OUTCOME 4: The PCO continued to support the establishment of model ALP centres that are context-specific and based on best practice, ensuring a clear exit strategy through advocacy efforts with the Government to mainstream the ALP centres into the public system. In line with ESPs, activities will now focus on the institutionalization of ALPs in education planning and delivery. In 2014, the Afghan refugee inclusion project showed a significant 25 per cent increase in the enrolment and performance of Afghan refugee children in target public schools. In order to capitalize on these successes, a third phase of the project is envisaged for 2015 in refugee hosting areas.
OUTCOME 5: The information emanating from the case studies have informed scale-up, advocacy and future programming. For instance, lessons learned on what did and didn’t work from SCR programming in madrassas have been captured through a case study to plan the next steps for scale-up and replication of this initiative to other districts in KP. In addition, the quality of programming by partner organizations has been strengthened through capacity-building workshops and trainings on data collection, conflict-sensitivity, and monitoring and evaluation.
In 2014, SCR made important inter-sectoral linkages with child protection and adolescent programming, which has resulted in a strong collaborative approach leading to the implementation of joint activities.
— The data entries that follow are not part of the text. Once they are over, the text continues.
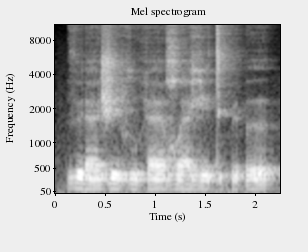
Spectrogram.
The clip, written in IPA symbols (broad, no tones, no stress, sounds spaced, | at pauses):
ð ʏ ɾ æː ʒ e f l u h æː ʁʷ æ ɣ e d e k͡p ʏ ɓ əː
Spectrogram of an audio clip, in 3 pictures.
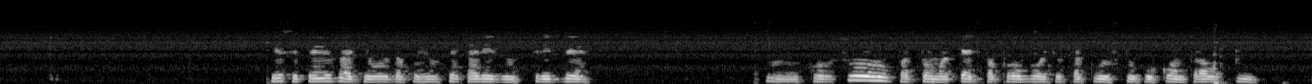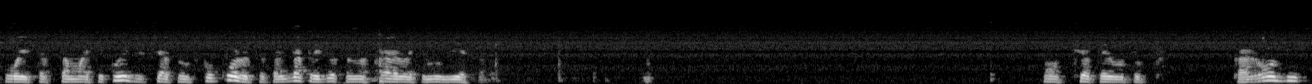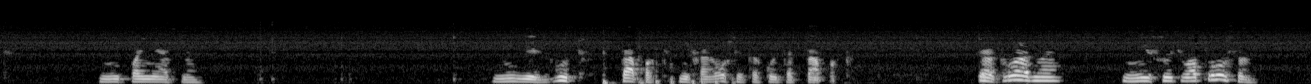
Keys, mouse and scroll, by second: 0.0 middle click, 2.6-7.7 drag, 10.5 shift+click, 12.0 ctrl+p, 23.0-24.4 middle drag, 24.6-25.7 middle drag, 29.6-30.9 middle drag, 32.6 ctrl+z, 33.2 ctrl+z, 35.4 middle click, 36.5 click, 38.2-39.3 middle drag.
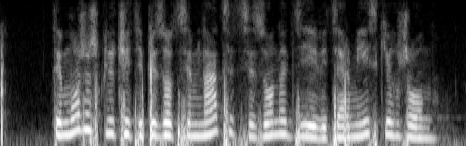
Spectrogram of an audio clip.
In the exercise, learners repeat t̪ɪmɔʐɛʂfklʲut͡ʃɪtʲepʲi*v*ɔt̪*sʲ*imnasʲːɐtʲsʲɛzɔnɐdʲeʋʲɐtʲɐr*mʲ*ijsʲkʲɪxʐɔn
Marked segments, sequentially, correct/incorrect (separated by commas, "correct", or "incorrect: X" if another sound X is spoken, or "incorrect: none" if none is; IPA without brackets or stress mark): incorrect: z, correct, correct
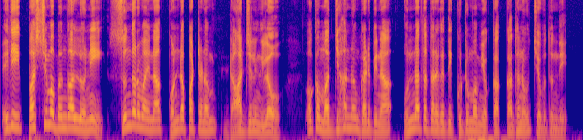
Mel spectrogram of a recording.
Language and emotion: Telugu, neutral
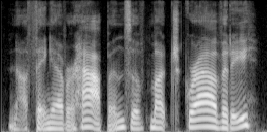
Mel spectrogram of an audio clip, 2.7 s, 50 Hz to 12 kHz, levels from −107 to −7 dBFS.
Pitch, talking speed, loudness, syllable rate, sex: 165 Hz, 135 wpm, -21 LUFS, 4.4 syllables/s, female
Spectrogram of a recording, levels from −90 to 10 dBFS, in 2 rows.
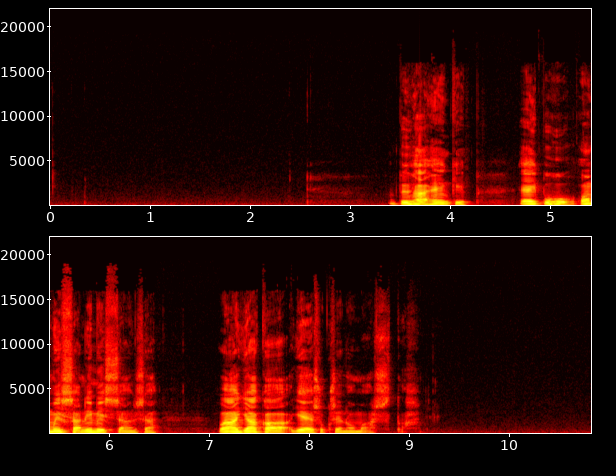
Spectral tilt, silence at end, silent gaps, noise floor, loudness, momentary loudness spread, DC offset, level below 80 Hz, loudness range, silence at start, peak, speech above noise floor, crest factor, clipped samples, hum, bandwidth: -6.5 dB/octave; 1.8 s; none; -65 dBFS; -17 LUFS; 17 LU; under 0.1%; -60 dBFS; 6 LU; 3.4 s; 0 dBFS; 48 dB; 20 dB; under 0.1%; none; 16 kHz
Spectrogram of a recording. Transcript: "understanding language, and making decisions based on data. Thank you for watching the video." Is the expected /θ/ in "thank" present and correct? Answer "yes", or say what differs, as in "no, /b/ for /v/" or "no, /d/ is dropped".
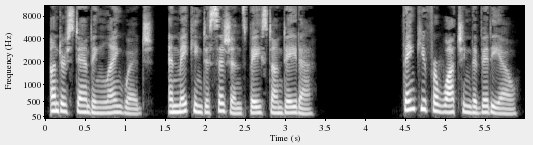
yes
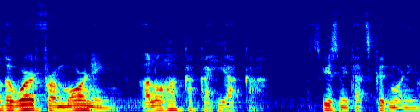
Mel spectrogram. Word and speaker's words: kakahiaka: So the second K is sometimes pronounced by kupuna as kachahiaka, kachahiaka.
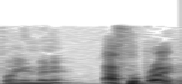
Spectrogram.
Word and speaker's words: Athelbrae: And their Twitter handle is Athelbray LTD. That is spelt A-T-H-E-L-B-R-A-E LTD. A-T-H-E-L-B-R-A-E LTD. Athelbray Limited.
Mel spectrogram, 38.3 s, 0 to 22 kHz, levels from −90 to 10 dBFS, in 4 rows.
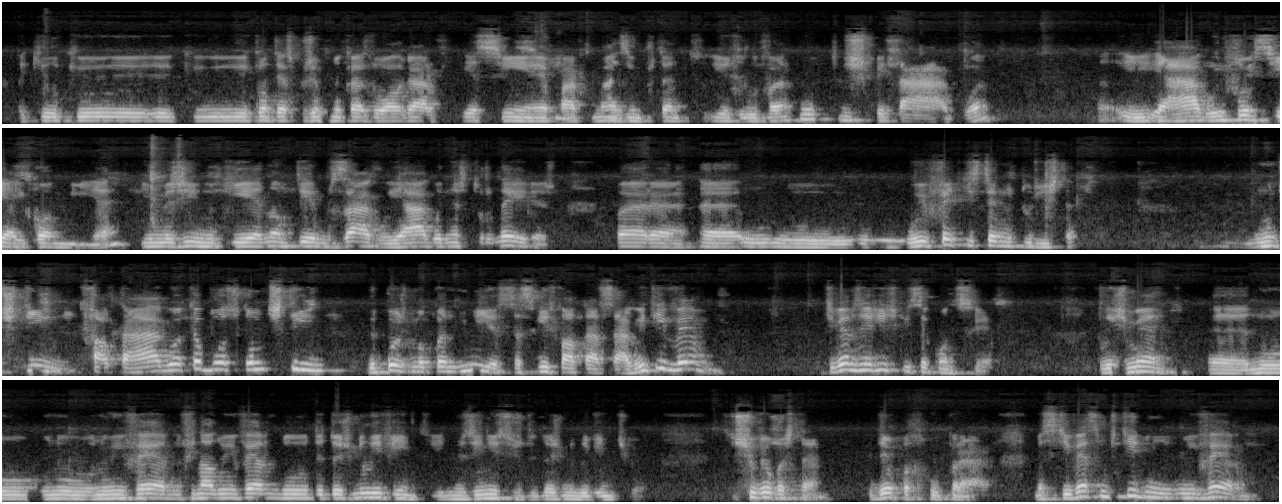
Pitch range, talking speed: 115-170 Hz, 155 wpm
The strengthening of these inter-sectoral linkages in the PCO has put peacebuilding programming on the agenda across and with external partners and counterparts. As a result of this cross-sectoral engagement, programming for adolescents increased and convergence in targeting was ensured, with a focus on the most conflict-prone geographic locations. The UNICEF Pakistan SCR programme is also strongly supporting United Nations inter-agency cooperation within the framework of the Delivering as One approach, and is coherent with national and provincial priorities in the education sector.
As recommended in the Evaluability Assessment, in 2014, the PCO developed a Youth Social Cohesion Survey tool that measures social cohesion and captures progress across multiple partners. The UNICEF PCO, through its partners in the provinces, conducted a seminal baseline survey at the beginning of 2014 on levels of social cohesion among youth. The data collected will be used to demonstrate progress towards higher-level outcomes regarding social cohesion among programme beneficiaries.
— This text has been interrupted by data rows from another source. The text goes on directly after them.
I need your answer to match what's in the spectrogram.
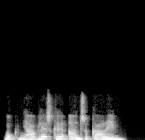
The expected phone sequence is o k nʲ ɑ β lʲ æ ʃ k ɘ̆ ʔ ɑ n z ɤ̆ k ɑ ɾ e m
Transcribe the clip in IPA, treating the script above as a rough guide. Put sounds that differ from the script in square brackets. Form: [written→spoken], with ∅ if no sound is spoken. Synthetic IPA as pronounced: o k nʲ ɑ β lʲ æ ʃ k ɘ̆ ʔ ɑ n [z→ʒ] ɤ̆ k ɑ [ɾ→l] e m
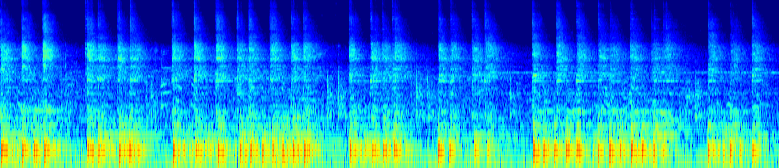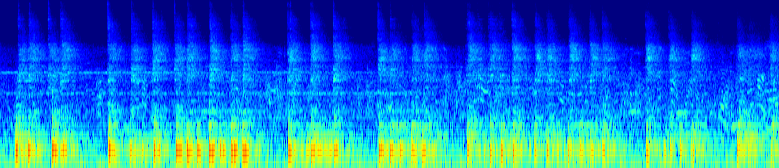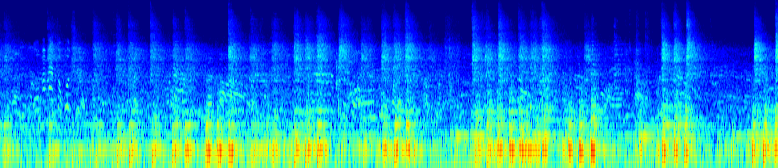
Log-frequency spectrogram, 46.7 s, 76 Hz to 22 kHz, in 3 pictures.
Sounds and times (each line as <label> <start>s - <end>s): Traditional and modern variety shows 0.0s - 46.7s
Walking on the road 0.0s - 46.7s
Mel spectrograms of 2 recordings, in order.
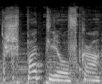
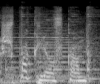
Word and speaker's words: шпатлевка: Стоит отметить, что правильный вариант написания этого слова – «шпатлевка», так как образовано оно от немецкого слова «шпатель» или «лопатка». Но в силу неграмотности подавляющего большинства населения это слово прижилось в неправильном варианте произношения и правописания. И теперь мы произносим «шпаклевка».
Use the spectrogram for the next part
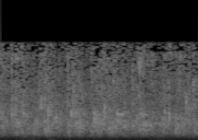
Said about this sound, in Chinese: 感谢上帝，归荣给上帝，大家鼓掌。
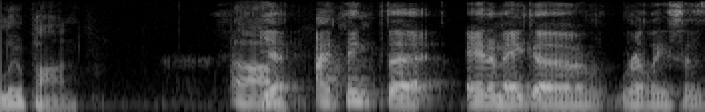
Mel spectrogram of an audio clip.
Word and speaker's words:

The PCO is addressing the lessons learned from this past year to improve implementation that ensures quality results. In general, the weak capacity of implementing partners and delays in developing Partnership Cooperation Agreements (PCA), coupled with a difficult operational country context, were some of the most significant obstacles in 2014. Therefore certain activities were reformulated, dropped or refined based on the need to focus on results to achieve the intended outcomes for SCR in Pakistan. The types and number of activities were reviewed based on progress made thus far to enhance programmatic efficiency and effectiveness. Some activities were seen as unfocused and not impactful, thereby not meeting programme objectives. During 2015, the focus will be on ensuring sustainability and concentrating on the quality of activities so as to maximize the programme’s successes. The PCO will also prioritize the systematic integration of SCR into UNICEF’s ongoing work in education programming.